Ok so much to tell about finally crossing the Gulf Stream from Bimini to Fort Lauderdale.
Saturday February 25. Enjoyed a pretty leisurely crossing…. The wind even lightened so much that we ended up motor sailing for about 20 nautical miles. All we saw out there was a few big cargo ships, and some flying fish nearer to the Florida coast.
We were able to sail the last 5 miles and flew into Port Everglades at 9 knots under main and jib. Just missed helping at a Mayday call outside the harbour by a couple of minutes. A guy radioed that his boat was sinking! 3 people werevon board and they ended up in the water but the PD boat got to them quickly and the TowBoat US vessel was there quickly too.
We also dodged 6 cruise ships which all left port one after the other, some heading east, some heading south.
As we entered the channel into Port Everglades, we passed by the webcam above one of the hotels and Mom and brother Ed watched us head in and take the sails down. We made it!!!

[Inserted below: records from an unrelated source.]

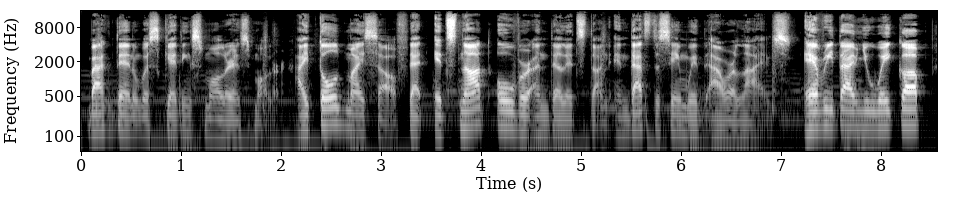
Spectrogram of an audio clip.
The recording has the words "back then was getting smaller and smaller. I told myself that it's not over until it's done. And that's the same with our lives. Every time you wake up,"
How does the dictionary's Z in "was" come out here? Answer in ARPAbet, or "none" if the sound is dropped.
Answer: S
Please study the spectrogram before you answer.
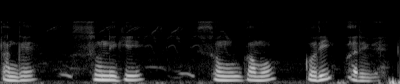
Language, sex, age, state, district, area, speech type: Odia, male, 30-45, Odisha, Malkangiri, urban, spontaneous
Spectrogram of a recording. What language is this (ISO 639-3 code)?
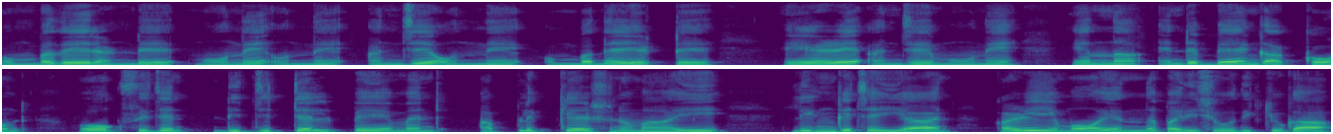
mal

Now what? We motored to a dock at a nearby state Park but we couldn’t stay as it was day use only. (Dr. Von D Eula Johnson Park, bug screens on immediately as the sun was going down, noseums are insane here). We turned and went north up the ICW to go under our first bridge. All kinds of questions: what is the vertical clearance of that bridge? Why won’t Customs answer the phone? Why isn’t my US Cell working? Dammit. Where can we tie up for the night? Is there any rum left? Important questions these…
So I checked our Navionics program. The bridge clearance was supposed to be 55′ and after some quick math, we passed safely under it with lots of room to spare. No need to wait for an opening.
We hung a right at the first Mega Yacht we came to into the Hyatt Regency Spa 66 Marina. Yeah, this looks like a place for us! We tried to call ahead but at 6:30, there was nobody there so someone at the hotel suggested we tie up and deal with it in the morning. Cool.
We motored along docks overflowing with 150′ multimillion dollar motor yachts. One, which we saw later, had a full-sized grand piano…with the lid up. Hmm. Yup, we belong here because we also have a lid that lifts up….in the head.
We tied up between two massive cruising catamarans. We were happily helped by the young paid crew from the cat ahead of us who took our dock lines. Then they kindly pushed a button and raised their dinghy (18’tender) on its platform to give us a little more room. How nice.
Whew! We were secure. No answer at all from Customs. So we decided to take down our Q flag (the yellow flag which we have to fly before we are checked in to a new country) and go get dinner. Screw it. We’re Canadians! What could possibly go wrong?
We walked about half an hour to a restaurant near the beach. It was packed but we found an outside table. We started with conch fritters since we were suffering from fritter withdrawal (Gino’s in Rock Sound were better. Lighter batter) Paul enjoyed some chicken (which he hadn’t previously stepped on or wasn’t questionable since it had been thawed for two weeks) Jim had ribs and Carleen had grouper. Yum!
Then we stumbled to the nearby shoreline drive where it was bar upon bar for half a mile. The guys spotted a self-serve ice cream place. You pay by the pound and all of the bowls were huge…like a quart. It was delicious once they smothered the soft scoops with fixins like chocolate sprinkles, Reece’s pieces and maraschino cherries, etc
We watched a kind of flamenco performance at one bar. A guy played 12 string guitar and sang. A girl danced. It was magical. A happening place down there on the beach.
It was a long walk back to the Hyatt Regency but it was worth it. What a great crossing and what a nice night out to celebrate this leg of our journey.